Moscow has its ways of circumventing bans and sanctions. “Russians are specifically instructing volunteers to procure DJIs at different online and physical marketplaces in eastern Europe and Asia,” Bendett explained—particularly Belarus, and southeast Asia. “With so many DJI Mavics sold all over the world, there is a massive supply that can potentially flow to the front.”

Commercial quad- and octocopters have also proven readily convertible into precision strike weapons. Videos posted by both Ukrainian and Russian soldiers continue to display outrageous feats of gravity bombing, dropping tiny antitank grenades through the open hatches of main battle tanks and other vehicles with absurdly destructive results.
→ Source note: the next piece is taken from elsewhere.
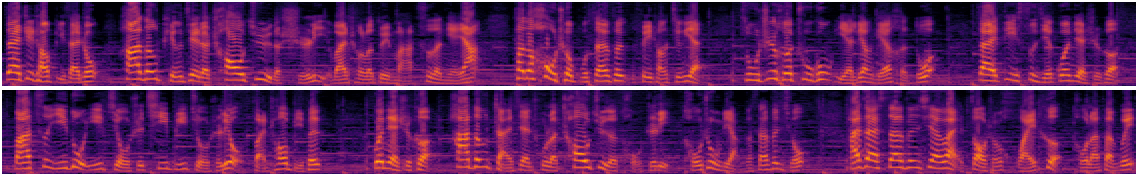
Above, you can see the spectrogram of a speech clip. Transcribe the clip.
在这场比赛中，哈登凭借着超巨的实力完成了对马刺的碾压。他的后撤步三分非常惊艳，组织和助攻也亮点很多。在第四节关键时刻，马刺一度以九十七比九十六反超比分。关键时刻，哈登展现出了超巨的统治力，投中两个三分球，还在三分线外造成怀特投篮犯规。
In some cases, the attacks target abandoned vehicles, but their destruction is nonetheless useful in places where they can’t be safely recovered.

Just as Ukraine’s military learned and improved on drone tactics Russian separatists employed in the 2014-2015 war, videos are showing Russia copying Ukraine’s improved methods.

Massive use of DJI products could theoretically be compromised should the company, or state regulators, attempt to impose geographic locks. However, Ukraine has reportedly developed a hack to “reflash” DJI drones and remove safety software Russia exploited in the past to locate and disable drones or attack their operators.

Ukraine and Russia could produce similar camera drones domestically, but production quality, scale and cost-efficiency would likely not be the same, Bendett advised—especially for Russia as it struggles to obtain microelectronics because of international sanctions.

Nonetheless, Russian arms manufacturer Almaz-Antey announced it was testing a self-developed quadcopter with 90% domestic parts made of lightweight polymers and carbon fibers that could eventually serve as a “Russian DJI.”

Soldier fits a 30-millimeter VOG-17 grenade to a DJI Mavic 2 Pro quadcopter. Photo posted to Facebook by Ukraine’s 17th Tank Brigade.


To supplement its Uran-6 de-mining vehicles, Russia has begun using the remote-controlled 45-ton Prokohd-1 UGV, a disarmed T-90A tank equipped with KTM-7 or -8 mine-rollers—possibly the heaviest operationally deployed UGV so far. Ukraine, meanwhile, is reportedly deploying the Roomba-like Temerland GNOM kamikaze mine. Directed via a quadcopter, it’s designed to roll under armored vehicles and detonate a TM-62 anti-tank mine. A machine-gun-armed variant of GNOM may see patrol use, while Russia says it’s preparing a 3-ton Marker 2 UGV for eventual combat deployment in Ukraine.

At sea, around two dozen mostly unspecified UUVs and USVs, donated to Ukraine by the U.S., U.K. the Netherlands and Germany, play a quiet but strategically high-stakes role mitigating risks from mines or clandestine sabotage attacks on Ukraine’s grain shipping.

Furthermore, on September 21, a novel USV ran aground near Russia’s major naval base at Sevastopol, in Crimea. According to submarine expert H.I. Sutton, the stealthy (median radar cross-section around 0.6 sqaure meters) USV was likely Ukrainian and intended for an explosive kamikaze attack. If Ukraine manages to use UUVs/USVs to damage valuable Russian naval assets in port, that could further weaken the Russian Black Sea Fleet’s posture after the loss of flagship missile cruiser Moskva.